◆ Work item ◆
Exact copy required. Repeat the records, but keep the pictures out.

### Materials provided

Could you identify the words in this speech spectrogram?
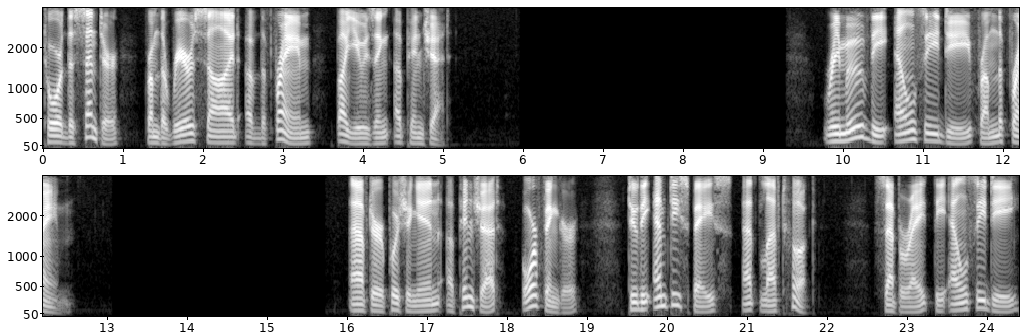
toward the center from the rear side of the frame by using a pincette. Remove the LCD from the frame. After pushing in a pincette or finger to the empty space at left hook, separate the LCD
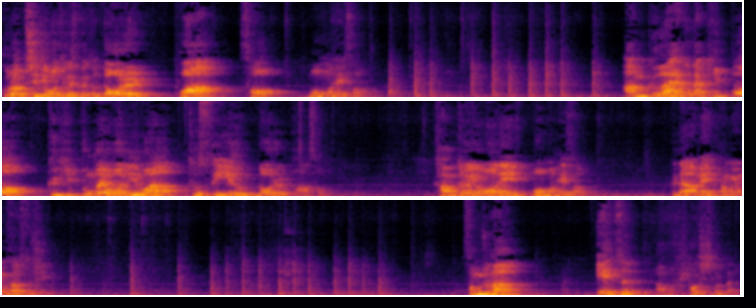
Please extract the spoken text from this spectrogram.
그렇지, 지금 어떻게 해석했어? 너를 봐서, 뭐뭐 해서. I'm glad. 나 기뻐. 그 기쁨의 원인이 뭐야? To see you. 너를 봐서. 감정의 원인, 뭐뭐 해서. 그 다음에 형용사 수식. 성준아, it's, 아, 혀 씹었다.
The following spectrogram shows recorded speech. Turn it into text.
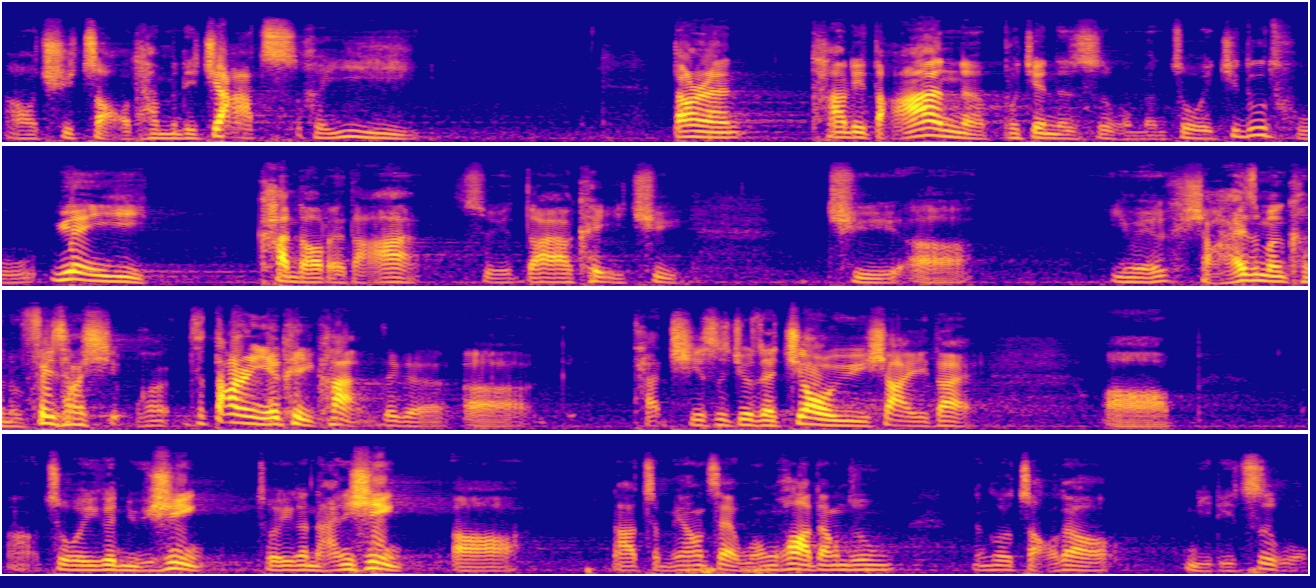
然后去找他们的价值和意义，当然。他的答案呢，不见得是我们作为基督徒愿意看到的答案，所以大家可以去去啊，因为小孩子们可能非常喜欢，这大人也可以看这个啊，他其实就在教育下一代啊啊，作为一个女性，作为一个男性啊，那怎么样在文化当中能够找到你的自我，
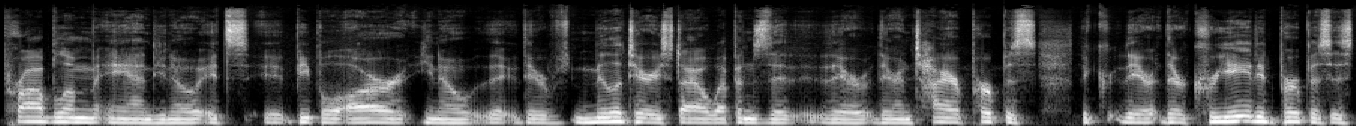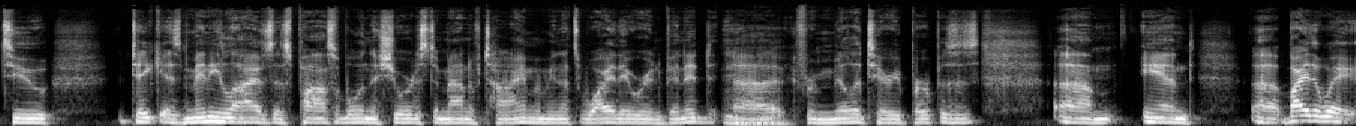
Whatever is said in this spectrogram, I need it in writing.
problem, and you know it's it, people are you know they, they're military style weapons that their their entire purpose their their created purpose is to take as many lives as possible in the shortest amount of time. I mean, that's why they were invented uh, mm-hmm. uh, for military purposes. Um, and uh, by the way,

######

◆ Exercise answer ◆
Could you identify the words in this speech spectrogram?
toward the center from the rear side of the frame by using a pincette. Remove the LCD from the frame. After pushing in a pincette or finger to the empty space at left hook, separate the LCD
Please extract the spoken text from this spectrogram.
그렇지, 지금 어떻게 해석했어? 너를 봐서, 뭐뭐 해서. I'm glad. 나 기뻐. 그 기쁨의 원인이 뭐야? To see you. 너를 봐서. 감정의 원인, 뭐뭐 해서. 그 다음에 형용사 수식. 성준아, it's, 아, 혀 씹었다.
The following spectrogram shows recorded speech. Turn it into text.
然后去找他们的价值和意义，当然。他的答案呢，不见得是我们作为基督徒愿意看到的答案，所以大家可以去去啊，因为小孩子们可能非常喜欢，这大人也可以看这个啊，他其实就在教育下一代啊啊，作为一个女性，作为一个男性啊，那怎么样在文化当中能够找到你的自我，
Whatever is said in this spectrogram, I need it in writing.
problem, and you know it's it, people are you know they, they're military style weapons that their their entire purpose their their created purpose is to take as many lives as possible in the shortest amount of time. I mean, that's why they were invented uh, mm-hmm. uh, for military purposes. Um, and uh, by the way,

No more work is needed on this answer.